======== ENTRIES SUPPLIED
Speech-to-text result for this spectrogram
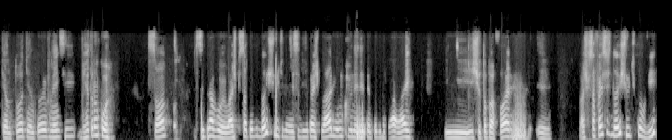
Tentou, tentou, e o Fluminense retrancou. Só se travou. Eu acho que só teve dois chutes, né? Esse do Lucas Claro e um que o Nenê tentou driblar lá e, e chutou pra fora. E, acho que só foi esses dois chutes que eu vi.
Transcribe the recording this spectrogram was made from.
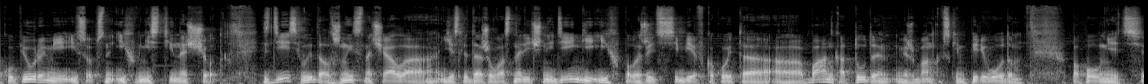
купюрами и, собственно, их внести на счет. Здесь вы должны сначала, если даже у вас наличные деньги, их положить себе в какой-то а, банк, оттуда межбанковским переводом пополнить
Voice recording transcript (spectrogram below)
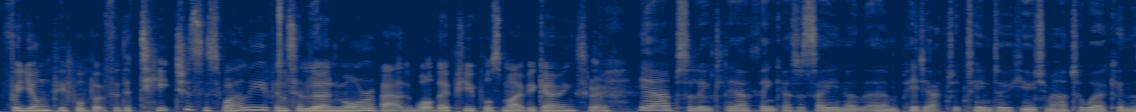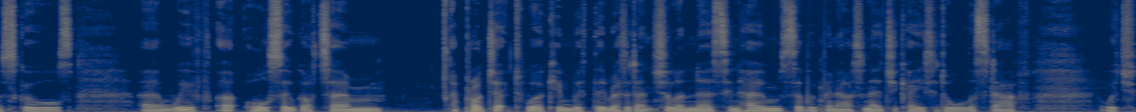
for young people, but for the teachers as well, even to learn more about what their pupils might be going through. Yeah, absolutely. I think, as I say, you know, um, paediatric team do a huge amount of work in the schools. Um, we've uh, also got um, a project working with the residential and nursing homes, so we've been out and educated all the staff, which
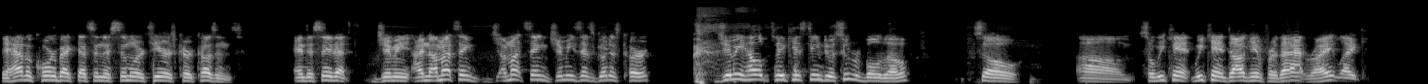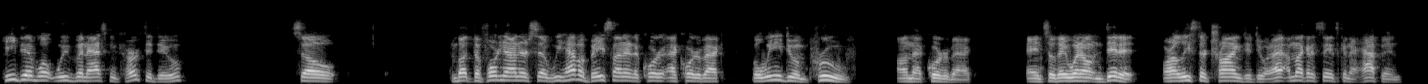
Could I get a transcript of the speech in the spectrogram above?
They have a quarterback that's in a similar tier as Kirk Cousins. And to say that Jimmy, I'm not saying I'm not saying Jimmy's as good as Kirk. Jimmy helped take his team to a Super Bowl though, so um, so we can't we can't dog him for that, right? Like he did what we've been asking Kirk to do. So, but the 49ers said we have a baseline at a quarter at quarterback, but we need to improve on that quarterback, and so they went out and did it, or at least they're trying to do it. I, I'm not going to say it's going to happen,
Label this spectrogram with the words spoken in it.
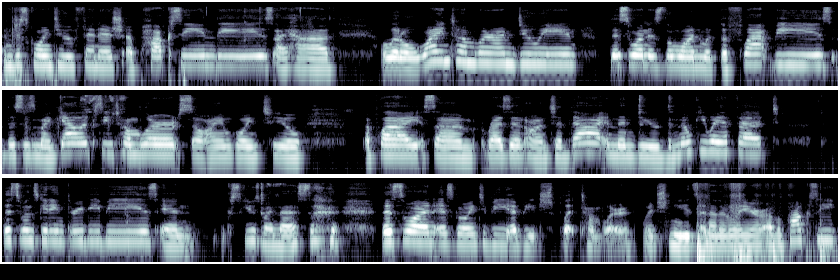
I'm just going to finish epoxying these. I have a little wine tumbler I'm doing. This one is the one with the flat bees. This is my Galaxy tumbler, so I am going to apply some resin onto that and then do the Milky Way effect. This one's getting 3D bees and excuse my mess. this one is going to be a beach split tumbler, which needs another layer of epoxy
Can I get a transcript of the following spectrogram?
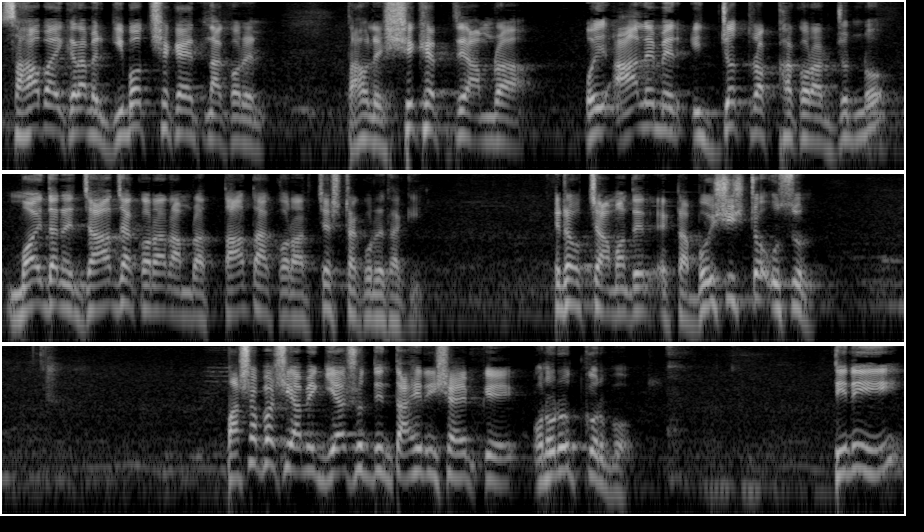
সাহাবাই কেরামের গিবত শেখায়ত না করেন, তাহলে সেক্ষেত্রে আমরা ওই আলেমের ইজ্জত রক্ষা করার জন্য, ময়দানে যা যা করার আমরা তা তা করার চেষ্টা করে থাকি। এটা হচ্ছে আমাদের একটা বৈশিষ্ট্য, উসুল। পাশাপাশি আমি গিয়াসুদ্দিন তাহিরি সাহেবকে অনুরোধ করব, তিনি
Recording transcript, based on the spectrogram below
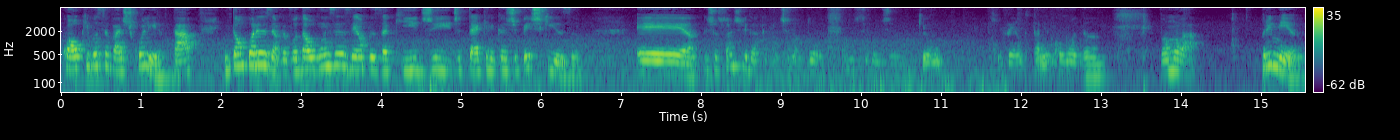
qual que você vai escolher, tá? Então, por exemplo, eu vou dar alguns exemplos aqui de, de técnicas de pesquisa. É, deixa eu só desligar aqui o ventilador, só um segundinho, que eu, o vento está me incomodando. Vamos lá. Primeiro,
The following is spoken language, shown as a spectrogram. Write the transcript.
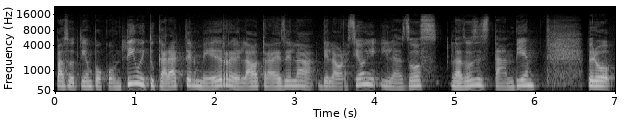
paso tiempo contigo y tu carácter me es revelado a través de la, de la oración y, las, dos, las dos están bien. Pero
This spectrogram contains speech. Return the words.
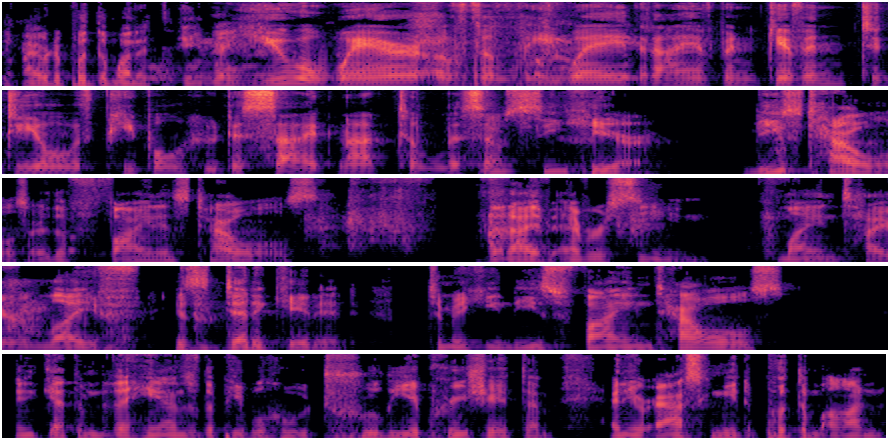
if I were to put them on a table. Are table, you aware of the leeway that I have been given to deal with people who decide not to listen? now see here. These towels are the finest towels that I've ever seen. My entire life is dedicated to making these fine towels and get them to the hands of the people who truly appreciate them. And you're asking me to put them on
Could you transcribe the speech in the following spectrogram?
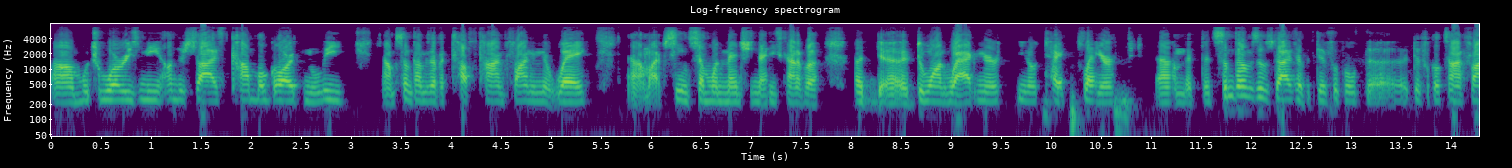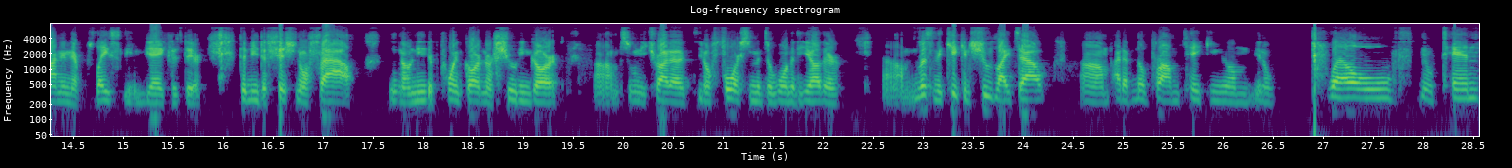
um, which worries me. Undersized combo guards in the league um, sometimes have a tough time finding their way. Um, I've seen someone mention that he's kind of a, a, a Dajuan Wagner, you know, type player. Um, that, that sometimes those guys have a difficult uh, difficult time finding their place in the NBA because they're they need a fish nor foul, you know, neither point guard nor shooting guard. Um, so when you try to you know force them into one or the other, um, listen, the kid can shoot lights out. Um, I'd have no problem taking them, you know, 12, you know, 10.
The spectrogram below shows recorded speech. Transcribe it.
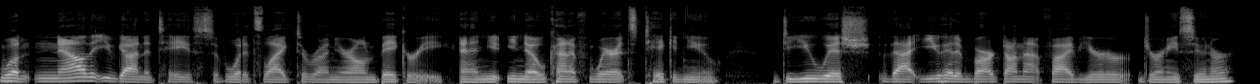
Well, now that you've gotten a taste of what it's like to run your own bakery and you, you know kind of where it's taken you, do you wish that you had embarked on that five year journey sooner?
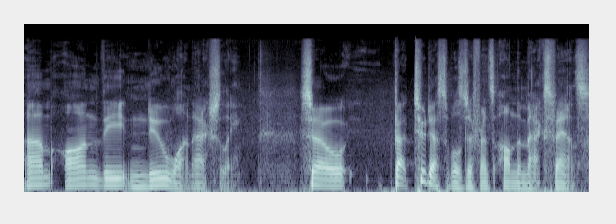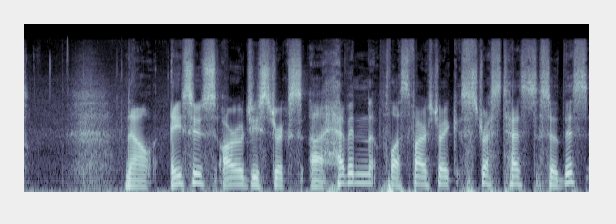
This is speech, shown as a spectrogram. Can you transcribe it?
um, on the new one actually. So about two decibels difference on the max fans. Now, Asus ROG Strix uh, Heaven plus Firestrike stress test. So this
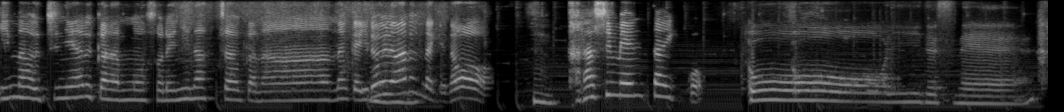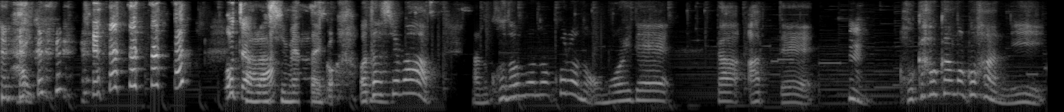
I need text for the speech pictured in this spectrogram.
今うちにあるからもうそれになっちゃうかな。なんかいろいろあるんだけど、うん、からし明太子。おーいいですね。はい。お茶は？からし明太子。私は、あの子供の頃の思い出があって、うん。ほかほかのご飯に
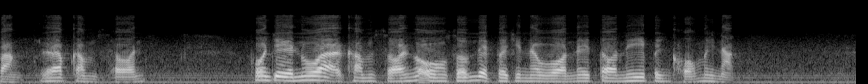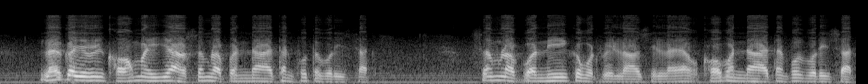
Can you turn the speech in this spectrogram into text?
ฟังรับคำสอนคงจะเห็นว่าคำสอนขององค์สมเด็จพระชินวรในตอนนี้เป็นของไม่หนัก และก็จะเป็นของไม่ยากสำหรับบรรดาท่านพุทธบริษัทสำหรับวันนี้ก็หมดเวลาเสียแล้ว ขอบรรดาท่านพุทธบริษัท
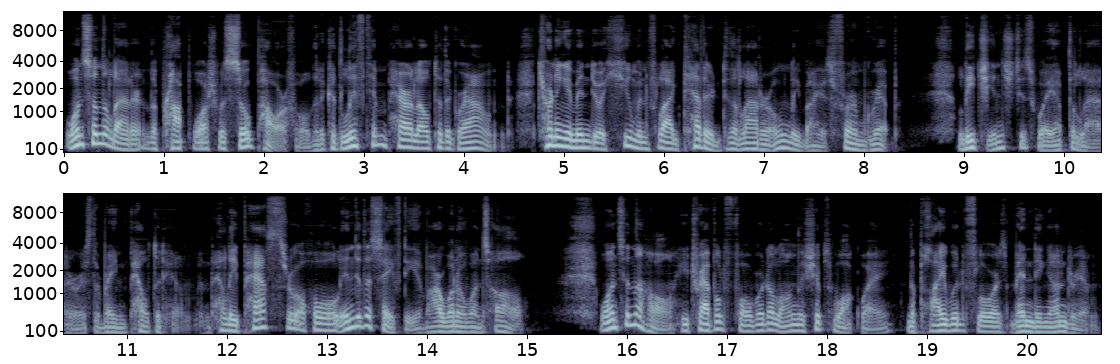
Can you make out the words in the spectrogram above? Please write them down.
Once on the ladder, the prop wash was so powerful that it could lift him parallel to the ground, turning him into a human flag tethered to the ladder only by his firm grip. Leach inched his way up the ladder as the rain pelted him until he passed through a hole into the safety of R101's hull. Once in the hull, he traveled forward along the ship's walkway, the plywood floors bending under him.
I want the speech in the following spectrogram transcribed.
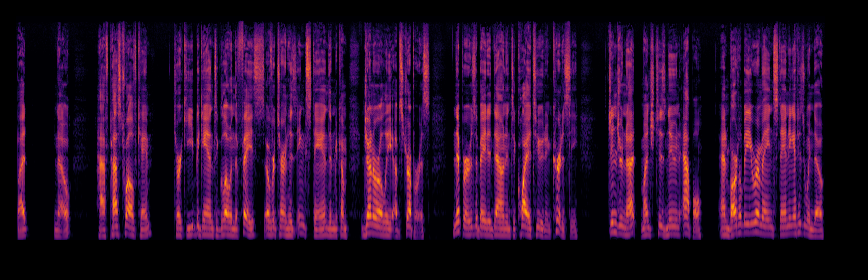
But, no. Half past twelve came. Turkey began to glow in the face, overturn his inkstand, and become generally obstreperous. Nippers abated down into quietude and courtesy. Gingernut munched his noon apple, and Bartleby remained standing at his window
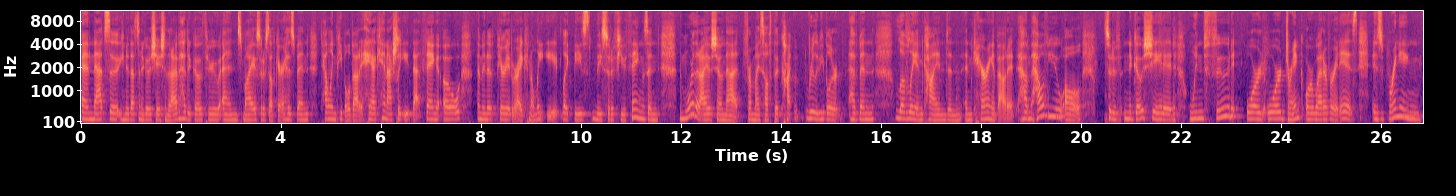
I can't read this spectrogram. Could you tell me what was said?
And that's a you know that's a negotiation that I've had to go through, and my sort of self care has been telling people about it. Hey, I can't actually eat that thing. Oh, I'm in a period where I can only eat like these these sort of few things. And the more that I have shown that from myself, the ki- really people are have been lovely and kind and and caring about it. Um, how have you all? Sort of negotiated when food or or drink or whatever it is is bringing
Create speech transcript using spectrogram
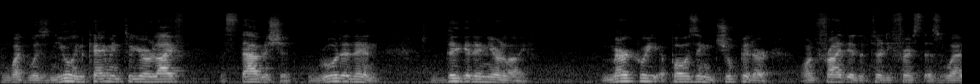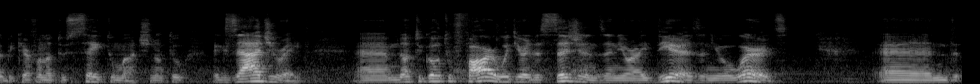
What was new and came into your life, establish it, root it in, dig it in your life. Mercury opposing Jupiter on Friday the 31st as well. Be careful not to say too much, not to exaggerate, um, not to go too far with your decisions and your ideas and your words. And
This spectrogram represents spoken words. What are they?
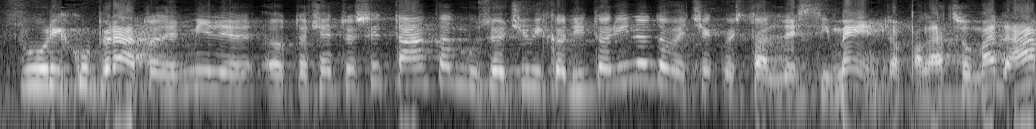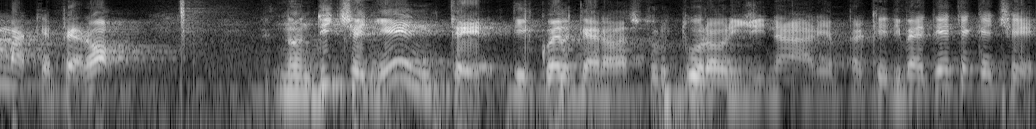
fu recuperato nel 1870 al Museo Civico di Torino dove c'è questo allestimento, Palazzo Madama, che però non dice niente di quel che era la struttura originaria, perché vedete che c'è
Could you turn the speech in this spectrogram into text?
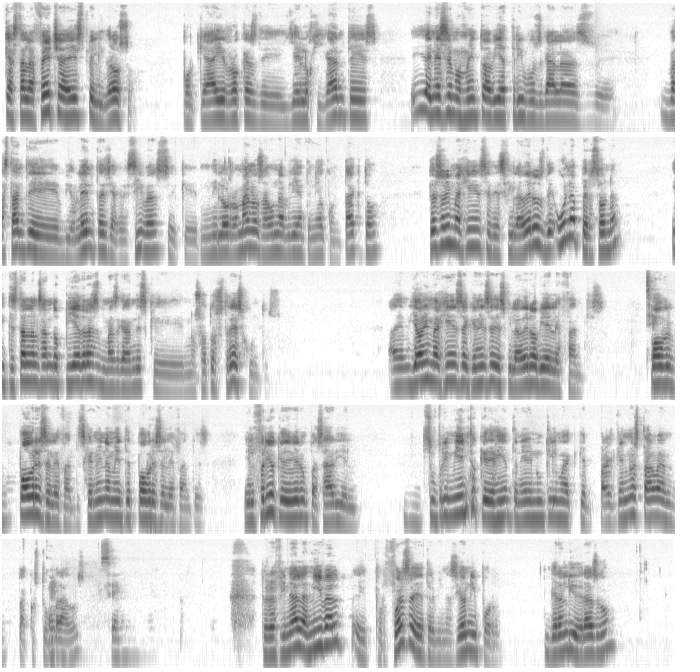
que hasta la fecha es peligroso, porque hay rocas de hielo gigantes, y en ese momento había tribus galas eh, bastante violentas y agresivas, eh, que ni los romanos aún habrían tenido contacto. Entonces ahora imagínense desfiladeros de una persona y te están lanzando piedras más grandes que nosotros tres juntos. Y ahora imagínense que en ese desfiladero había elefantes pobres elefantes, genuinamente pobres elefantes. El frío que debieron pasar y el sufrimiento que debían tener en un clima que, para el que no estaban acostumbrados. Sí. Pero al final Aníbal, eh, por fuerza de determinación y por gran liderazgo,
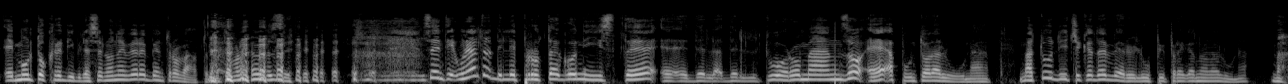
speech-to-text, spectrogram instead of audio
è molto credibile, se non è vero è ben trovato. Senti, un'altra delle protagoniste eh, del, del, tuo romanzo è appunto la luna, ma tu dici che davvero i lupi pregano la luna? Ma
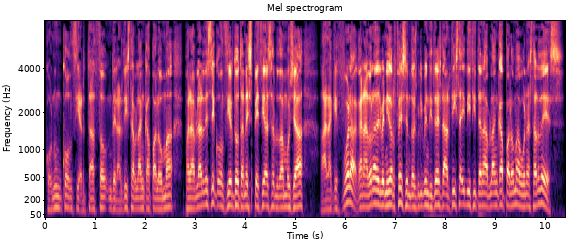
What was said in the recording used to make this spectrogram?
con un conciertazo del artista Blanca Paloma. Para hablar de ese concierto tan especial saludamos ya a la que fuera ganadora del Benidorm Fest en 2023, la artista ilicitana Blanca Paloma. Buenas tardes.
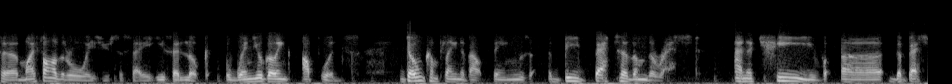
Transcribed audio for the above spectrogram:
Uh, my father always used to say. He said, "Look, when you're going upwards, don't complain about things. Be better than the rest, and achieve uh, the best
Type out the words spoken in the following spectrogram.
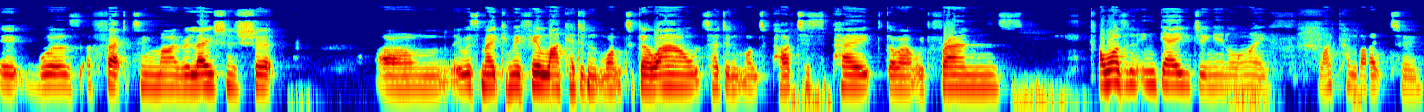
it was affecting my relationship. Um, it was making me feel like I didn't want to go out. I didn't want to participate, go out with friends. I wasn't engaging in life like I like to.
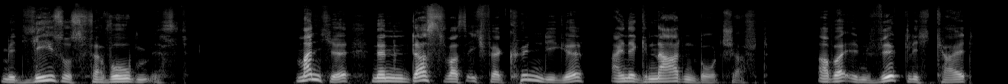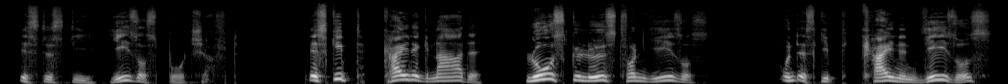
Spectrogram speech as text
mit Jesus verwoben ist. Manche nennen das, was ich verkündige, eine Gnadenbotschaft, aber in Wirklichkeit ist es die Jesusbotschaft. Es gibt keine Gnade, losgelöst von Jesus, und es gibt keinen Jesus,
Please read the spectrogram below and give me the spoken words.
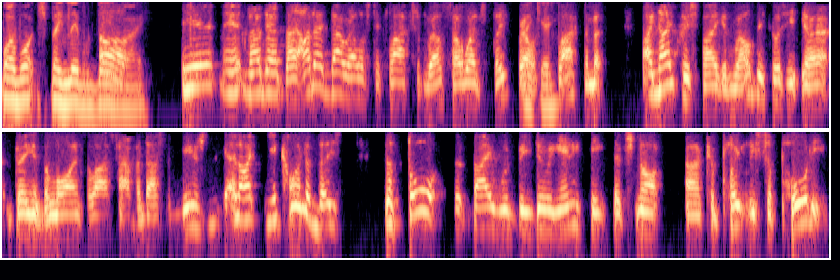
by what's been levelled their Oh, way. Yeah, yeah, no doubt. They, I don't know Alistair Clarkson well, so I won't speak for. Alistair Clarkson, but I know Chris Fagan well because he, uh, being at the Lions the last half a dozen years, and I, you kind of these the thought that they would be doing anything that's not uh, completely supportive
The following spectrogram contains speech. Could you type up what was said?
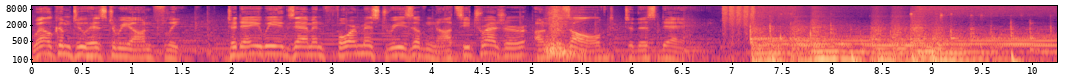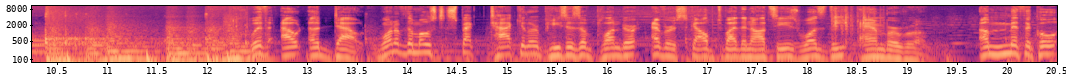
Welcome to History on Fleek. Today we examine four mysteries of Nazi treasure unresolved to this day. Without a doubt, one of the most spectacular pieces of plunder ever scalped by the Nazis was the Amber Room. A mythical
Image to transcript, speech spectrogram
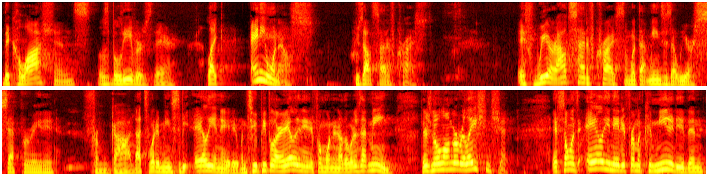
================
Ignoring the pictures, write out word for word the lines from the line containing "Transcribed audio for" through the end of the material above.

REPLY:
Transcribed audio for the above spectrogram:
Uh, my father always used to say. He said, "Look, when you're going upwards, don't complain about things. Be better than the rest, and achieve uh, the best
Type out the words spoken in the following spectrogram.
it was affecting my relationship. Um, it was making me feel like I didn't want to go out. I didn't want to participate, go out with friends. I wasn't engaging in life like I like to.
Spectrogram speech as text
mit Jesus verwoben ist. Manche nennen das, was ich verkündige, eine Gnadenbotschaft, aber in Wirklichkeit ist es die Jesusbotschaft. Es gibt keine Gnade, losgelöst von Jesus, und es gibt keinen Jesus,
Please read the spectrogram below and give me the spoken words.
by what's been levelled their Oh, way. Yeah, yeah, no doubt. They, I don't know Alistair Clarkson well, so I won't speak for. Alistair Clarkson, but I know Chris Fagan well because he, uh, being at the Lions the last half a dozen years, and I, you kind of these the thought that they would be doing anything that's not uh, completely supportive
The following spectrogram contains speech. Could you type up what was said?
Welcome to History on Fleek. Today we examine four mysteries of Nazi treasure unresolved to this day. Without a doubt, one of the most spectacular pieces of plunder ever scalped by the Nazis was the Amber Room. A mythical
Image to transcript, speech spectrogram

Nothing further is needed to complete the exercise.